Central Banks, by funding development activity, can do what govts are unable or unwilling to do using fiscal policy.
During the first 30 years after 1945, economists had a simple division in terms of policy instruments. Fiscal policy was effective and had to be actively used for keeping the economy out of recession and perhaps secure growth as well. Monetary policy was thought to be passive and ineffective. This was the Keynesian orthodoxy. Then along came the Monetarists and reversed the ordering. Fiscal policy, especially budget deficits, was nothing but harmful. If monetised, deficits caused inflation. Monetary policy was the effective weapon as long as money supply was under control.

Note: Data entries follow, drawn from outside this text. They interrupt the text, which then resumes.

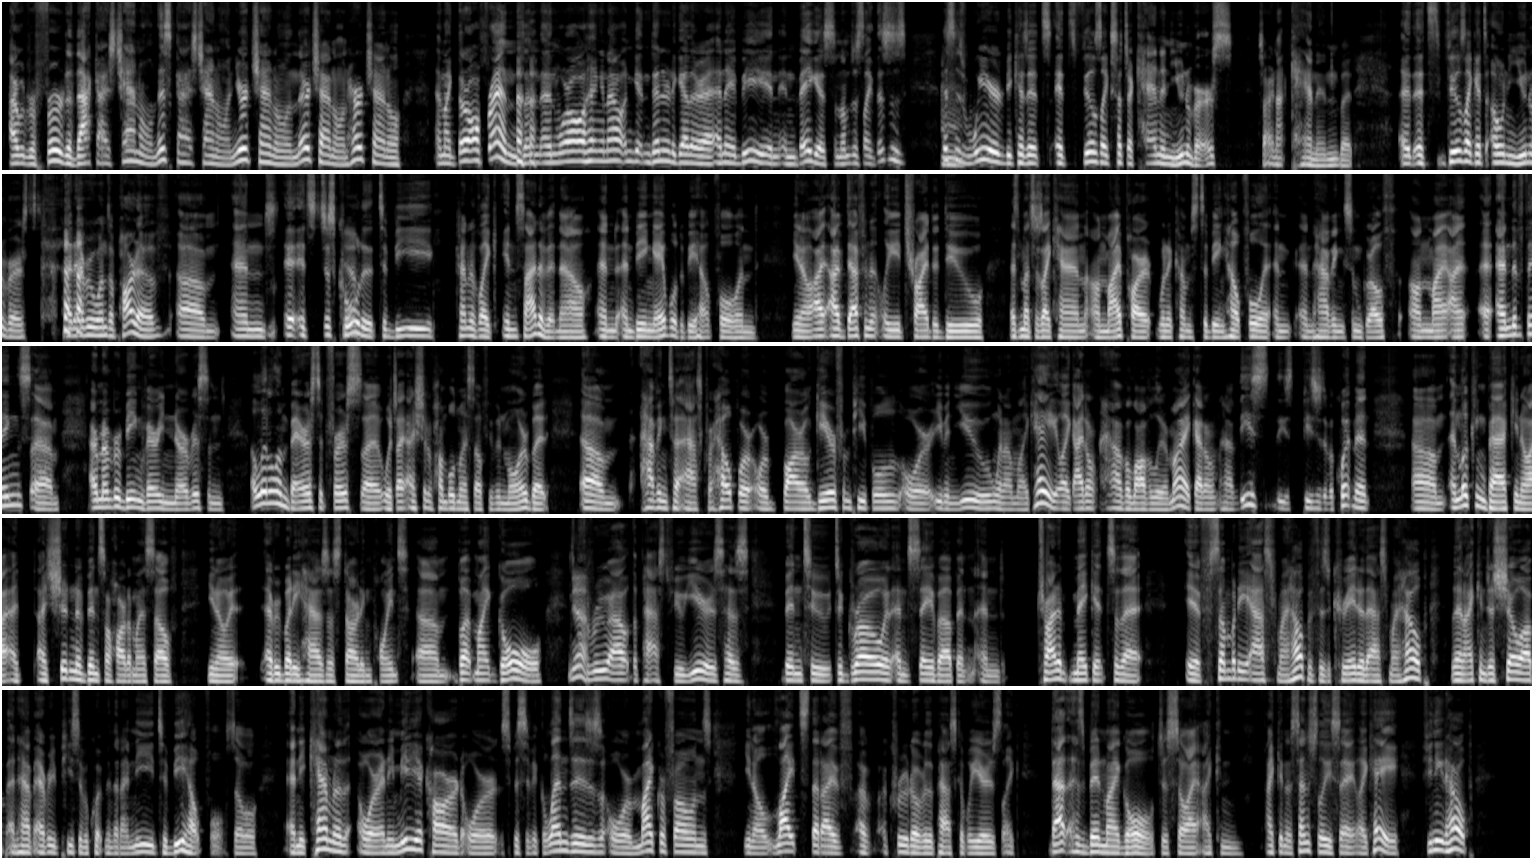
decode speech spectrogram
I would refer to that guy's channel and this guy's channel and your channel and their channel and her channel. And like they're all friends and, and we're all hanging out and getting dinner together at NAB in, in Vegas. And I'm just like, this is this Mhm. is weird because it's it feels like such a canon universe. Sorry, not canon, but it, it feels like its own universe that everyone's a part of. Um, and it, it's just cool to to be kind of like inside of it now and and being able to be helpful and you know I, i've definitely tried to do as much as i can on my part when it comes to being helpful and and having some growth on my uh, end of things um, i remember being very nervous and a little embarrassed at first uh, which I, I should have humbled myself even more but um, having to ask for help or, or borrow gear from people or even you when i'm like hey like i don't have a lavalier mic i don't have these these pieces of equipment um, and looking back, you know, I I shouldn't have been so hard on myself. You know, it, everybody has a starting point, um, but my goal yeah. throughout the past few years has been to to grow and, and save up and and try to make it so that if somebody asks for my help, if there's a creator that asks for my help, then I can just show up and have every piece of equipment that I need to be helpful. So any camera or any media card or specific lenses or microphones, you know, lights that I've, I've accrued over the past couple years, like that has been my goal, just so I, I can I can essentially say like, hey, if you need help,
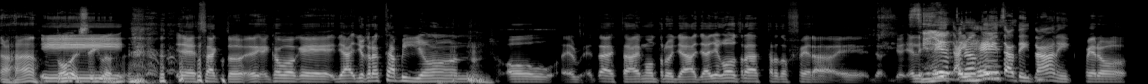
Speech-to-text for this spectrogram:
ajá, y- todo el siglo. Exacto, eh, como que ya yo creo que está beyond eh, está, en otro ya, ya llegó a otra estratosfera. eh, el Sí, hate, hay hate a Titanic, pero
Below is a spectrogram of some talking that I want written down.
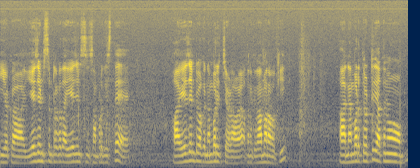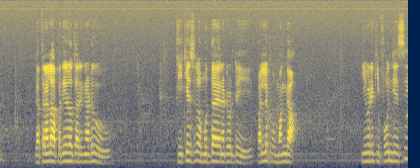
ఈ యొక్క ఏజెంట్స్ ఉంటారు కదా ఆ ఏజెంట్స్ని సంప్రదిస్తే ఆ ఏజెంట్ ఒక నెంబర్ ఇచ్చాడు అతనికి రామారావుకి. ఆ నెంబర్ తోటి అతను గత నెల పదిహేడో తారీఖు నాడు ఈ కేసులో ముద్ద అయినటువంటి పల్లెపు మంగ ఈవిడికి ఫోన్ చేసి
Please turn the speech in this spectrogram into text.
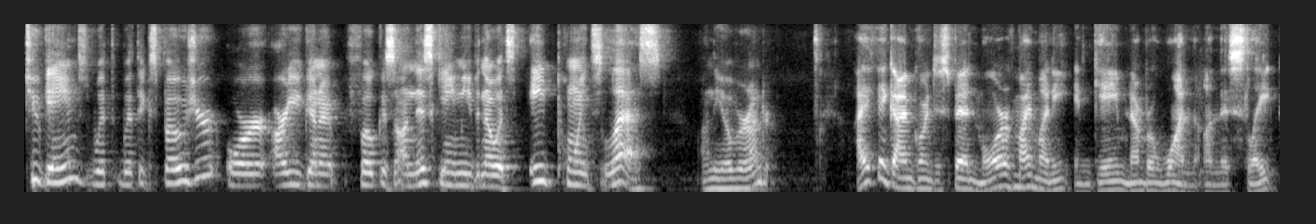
two games with with exposure, or are you going to focus on this game, even though it's eight points less on the over under? I think I'm going to spend more of my money in game number one on this slate.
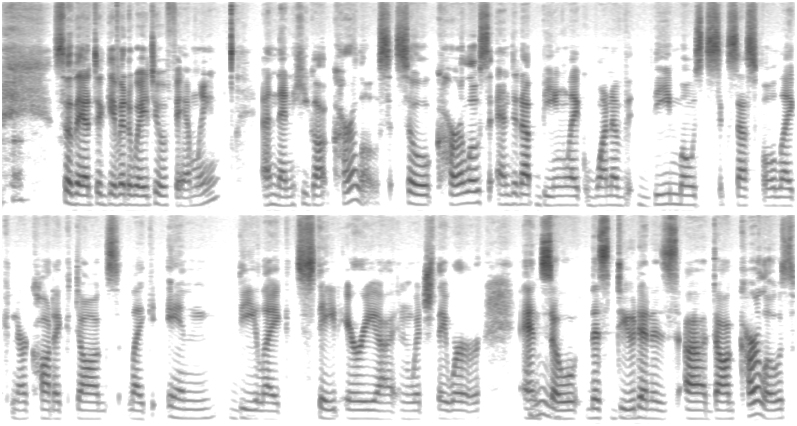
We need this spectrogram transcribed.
so they had to give it away to a family. And then he got Carlos. So Carlos ended up being like one of the most successful like narcotic dogs like in the like state area in which they were. And Ooh. so this dude and his uh, dog Carlos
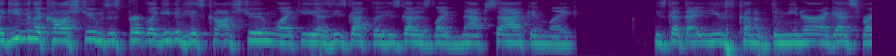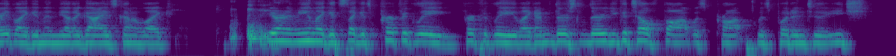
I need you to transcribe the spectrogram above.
like even the costumes is perfect. Like even his costume, like he has, he's got the he's got his like knapsack and like he's got that youth kind of demeanor, I guess, right? Like, and then the other guy is kind of like, you know what I mean? Like it's like it's perfectly, perfectly like I'm there's there you could tell thought was prop was put into each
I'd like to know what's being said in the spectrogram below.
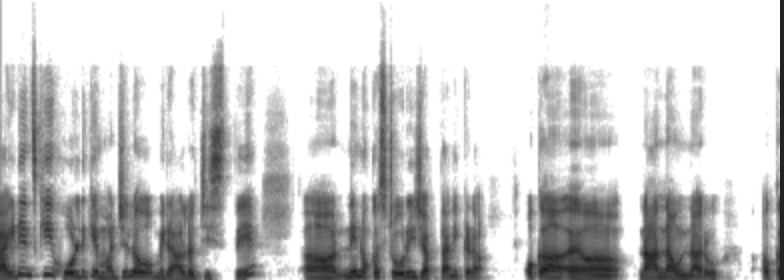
గైడెన్స్‌కి, హోల్డ్‌కి మధ్యలో మీరు ఆలోచిస్తే నేను ఒక స్టోరీ చెప్తాను ఇక్కడ ఒక నాన్న ఉన్నారు. ఒక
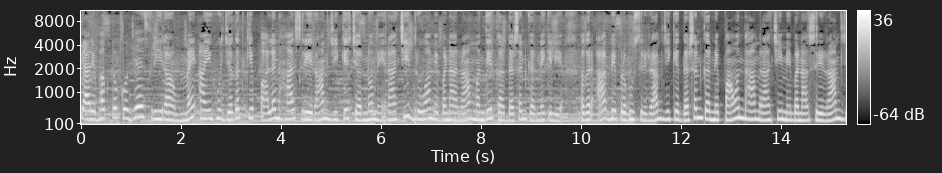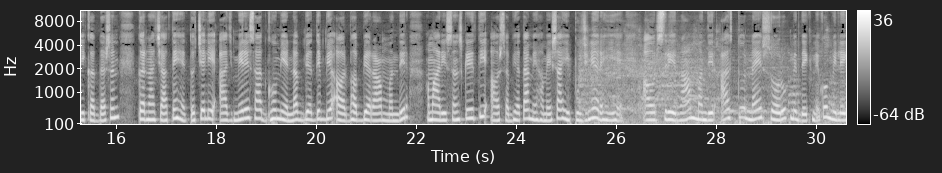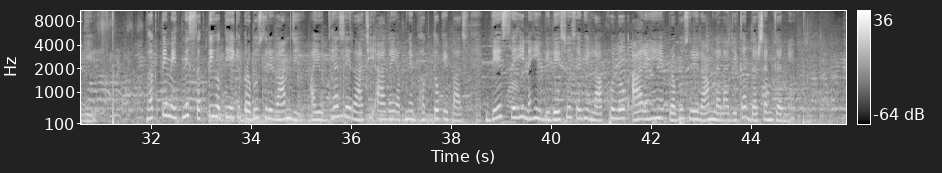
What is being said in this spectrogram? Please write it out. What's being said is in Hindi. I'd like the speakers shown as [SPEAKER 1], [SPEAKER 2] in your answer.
[SPEAKER 1] प्यारे भक्तों को जय श्री राम मैं आई हूँ जगत के पालनहार श्री राम जी के चरणों में, रांची ध्रुवा में बना राम मंदिर का दर्शन करने के लिए। अगर आप भी प्रभु श्री राम जी के दर्शन करने पावन धाम रांची में बना श्री राम जी का दर्शन करना चाहते हैं तो चलिए आज मेरे साथ घूमिए नव्य, दिव्य और भव्य राम मंदिर। हमारी संस्कृति और सभ्यता में हमेशा ही पूजनीय रही है। और श्री राम मंदिर आज तो नए स्वरूप में देखने को मिलेगी। भक्ति में इतनी शक्ति होती है कि प्रभु श्री राम जी अयोध्या से रांची आ गए अपने भक्तों के पास। देश से ही नहीं, विदेशों से भी लाखों लोग आ रहे हैं प्रभु श्री राम लला जी का दर्शन करने।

There were huge controversies, many battles of equations and estimates but eventually the Great Moderation came about by the 1990s. Fiscal policy had to have a medium-run perspective, telling the agents what the government planned to do, and above all, avoid surprises. Budgets had to be balanced over the cycle and the debt-GDP ratio had to moderate.
After 15 years of the Great Moderation, the global economy fell apart, generating the biggest contraction (at least, among the developed economies) which has now lasted seven years. Fiscal policy has been absent as an active ingredient of the recovery (except perhaps for Obama’s first stimulus of $850 billion). It is monetary policy which became innovative. Bernanke had written his PhD thesis on the Great Depression and the failures of the Fed. So, he initiated quantitative easing (QE) which was really very aggressive and extensive Open Market Operations. The Bank of England followed (Mervyn King, Bank of England Governor from 2003 to2013, and Ben Bernanke once had offices in the same corridor at an Ivy League university). Japan had been doing something similar for a decade and even ECB, expected to be an old-fashioned monetarist, has followed.

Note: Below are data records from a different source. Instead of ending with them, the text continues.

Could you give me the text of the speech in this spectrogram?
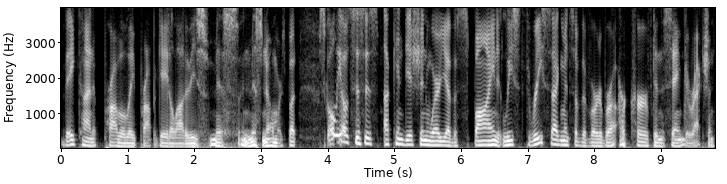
they kind of probably propagate a lot of these myths and misnomers. But scoliosis is a condition where you have the spine, at least three segments of the vertebra are curved in the same direction.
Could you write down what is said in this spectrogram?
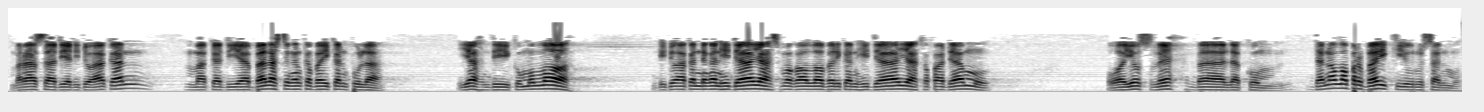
merasa dia didoakan, maka dia balas dengan kebaikan pula. Yahdikumullah. Didoakan dengan hidayah, semoga Allah berikan hidayah kepadamu. wa yuslih balakum dan Allah perbaiki urusanmu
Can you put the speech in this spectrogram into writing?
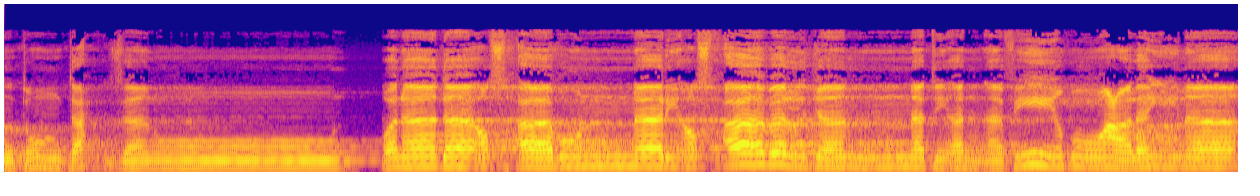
أنتم تحزنون. ونادى أصحاب النار أصحاب الجنة أن أفيضوا علينا.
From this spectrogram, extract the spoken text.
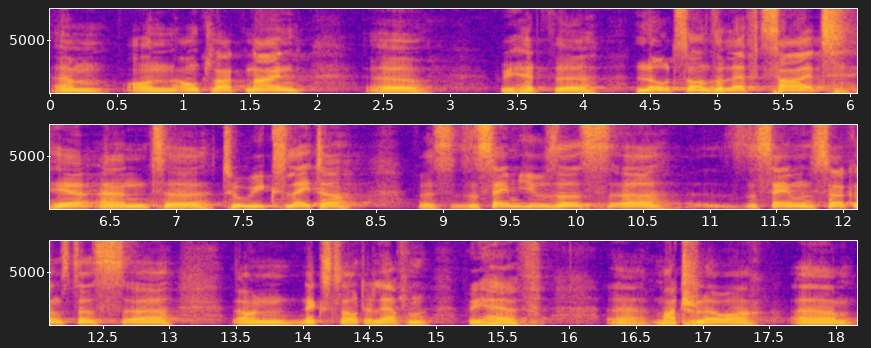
Um, on ownCloud 9, uh, we had the loads on the left side here and uh, two weeks later with the same users, uh, the same circumstances uh, on Nextcloud 11 we have uh, much lower um,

We have had many years of near-zero interest rates. As we saw, the aged is reluctant to leave the comfort zone of near-zero interest rates. But it is hard to see where the money has gone. It has not entered the economy and caused income growth or inflation. The old link between money and nominal income has broken down. The best one can say is that all this money may have prevented the economy from doing worse than it has done.
All through the earlier 50 years, we had debates about the transmission mechanism from money to the real economy. We thought we had settled it in the Great Moderation. Now, we are back to that question. Why did all that money not enter the real economy and cause inflation or a boom? After all, we have Central Bankers worried that inflation is too low, way below the target of 2%. Can the transmission be directed where money can do some good?
This is now the theme of a new political debate partly sparked off by the new Left-wing leader of the Labour Party, Jeremy Corbyn. He has advocated a People’s QE. The idea is that the Central Bank, rather than buying bonds on the open market, will direct the money to infrastructure project such as home-building and roads, energy conservation schemes, etc. There has been a reaction against this. Mark Carney, the Governor of the Bank of England, has said it will be inflationary, though he failed to explain why. Or since Central Bankers are wishing inflation were higher, what is wrong with increasing the rate of inflation towards its target level of 2%?
The idea that instead of buying government or corporate bonds, the Central Bank should set up and fund a development bank is being mentioned in the context of the Eurozone as well. The ECB, for example, may buy the bonds of a national development bank (the Anglo Saxons don’t believe in them but the Europeans love them). The development bank then can do what in the old days fiscal policy used to be able to do—finance investment. The Central Bank can, thus, do the fiscal activism governments are unable or unwilling to do using fiscal policy.
There are debates going on, especially as to whether Central Banks would lose their credibility if they are seen to be indulging in off-the-balance-sheet spending. It is the Eurozone, where there is no central government to speak of, where this issue is most live. But the ECB is also a very young Central Bank. It has done some wonderful things to relieve the crisis in the Eurozone. It has to be careful with its credibility.
It is uncertain whether the ECB will go along this route. The near-term outlook for income growth is so depressed that markets may treat such activism on the part of a Central Bank benignly. But that is a hope rather than an expectation. Given how febrile the economic climate is, the final outcome may be inaction rather than innovation. The absence of fiscal policy on the part of the government is difficult to replace easily. We may be in a low level equilibrium for a while yet.
The author is a prominent economist and Labour peer